APR 13, 2016 | UNITED KINGDOM
Over a third of UK workers are prepared to shop their boss for illegal or unethical IT practices
London, UK – 13th April 2016: More than a third (38%) of UK workers are prepared to shop their boss for illegal or unethical IT practices in the workplace, according to new research from BSA | The Software Alliance, the leading voice of the software industry. Furthermore, over one-in-ten respondents admitted illegal or unethical business practices are happening at their current workplace, over a fifth of whom worked in IT and Telecoms; accounting for more than any other industry.
The research, carried out by Opinium and including over 2,000 UK workers, also reveals that one in ten employees suspect that their business is guilty of using illegal or unlicensed software. Again, this figure doubles to a staggering one in five (23%) with workers in the IT & Telecoms industry. Furthermore, workers in the IT & Telecoms are more likely to report on illegal or unethical IT practices in the workplace than any other industry, with half of respondents (50%) admitting they would be prepared to report their employer.
BSA, which encourages people to blow the whistle on unlicensed software use in the workplace, offers rewards for information which results in a legal settlement. Last year it saw a 58% increase in whistleblower reports from disgruntled employees in the UK, which cost UK companies an average of £42,000. When asked what would prompt them to blow the whistle on their employers, 42% of survey respondents claim they would do it due to moral obligations, while only 7% say for a financial reward.
In addition, 81% of respondents believe that businesses should face consequences for harbouring unlicensed software, including 45% who think there should be a financial penalty.
Business apathy towards whistleblowers
Whistleblowing has grabbed headlines internationally over the last few years. Whether in politics, government organisations or the free economy: more and more people are prepared to blow the whistle on illegal and unethical behaviour. But despite the growing publicity, over half of respondents (55%) didn’t think their business was more concerned about good practice, even though the consequences of having the whistle blown on them can be severe.
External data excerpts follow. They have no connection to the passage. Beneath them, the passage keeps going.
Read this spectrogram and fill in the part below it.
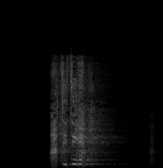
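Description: A woman sings in a high, wailing opera voice.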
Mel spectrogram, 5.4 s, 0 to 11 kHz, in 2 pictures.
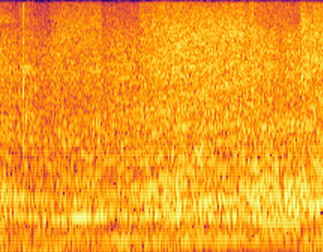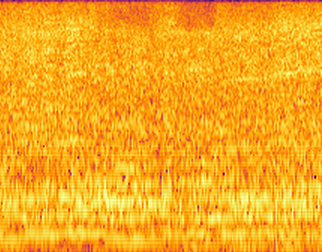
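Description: Formula 1 race car engine in the game F1 2021, a high, whining note that rises and falls through gear changes, steady and fairly close, with no talking.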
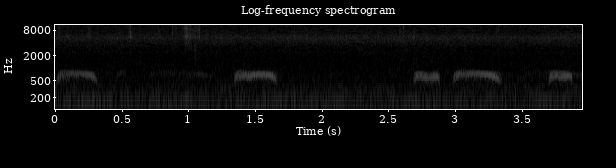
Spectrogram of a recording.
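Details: Spotted dove cooing where a decoy and tent blind are used to draw distant wild birds on a windy day; soft hollow two-part coos, brief note then drawn-out arched note, with gaps and a low rumbling background.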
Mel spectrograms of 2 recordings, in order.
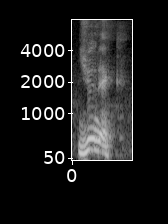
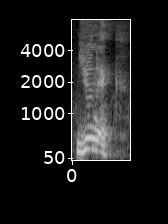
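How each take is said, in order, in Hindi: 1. यह शब्द 'k' की आवाज़ से खत्म होता है। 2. यह शब्द 'k' की आवाज़ से खत्म होता है।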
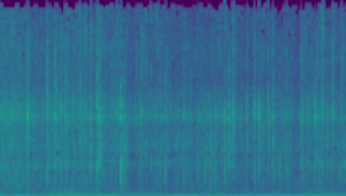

Last year, one UK SME paid £200,000 in damages for using copies of unlicensed software. Unplanned costs of this size can be damaging to the financial health of a small business, so it’s important they do everything they can to ensure their organisation isn’t at risk.
Illegal or unethical behaviour in the workplace can have a wider impact on other areas of the business too, including recruitment. Fifty-six percent of respondents say they would be less willing to apply for a job somewhere if the business had been accused or found guilty of illegal or unethical behaviour.
As more workers admit they are prepared to hold their bosses to account, BSA is launching its 2016 Fact or Fiction campaign, that will warn UK businesses about the dangers of using unlicensed software and outlines the benefits of keeping their software licensing in check, as nearly one-in-four pieces of software in the UK is unlicensed.
“With a third of workers willing to blow the whistle on illegal or unethical IT practices, businesses need to make sure their house is in order before it’s too late,” says Sarah Coombes, Managing Director at BSA EMEA. “Our research shows that employees aren’t willing to put up with any practices that breaks laws or put their ethics into question. As a result we’ve seen a dramatic increase in whistleblower reports we’ve received in the last year.”
Sarah Coombes continues: “Given that 1 in 4 pieces of software is unlicensed, it’s a business’ responsibility to make sure they have the correct procedures and software asset management (SAM) practices in place to stay fully compliant.” BSA offers rewards of up to £10,000 for whistleblower reports which end in a legal settlement.
As part of the campaign, BSA is contacting companies in London’s financial, professional service and creative industries and encouraging them to visit the BSA Company Index portal, which offers free tools and advice on SAM and how to avoid being caught out with unlicensed or illegal software.
Notes to editors
This research was carried out by Opinium in February 2016. The research questioned 2,018 UK office workers from small businesses (between 1-249 employees)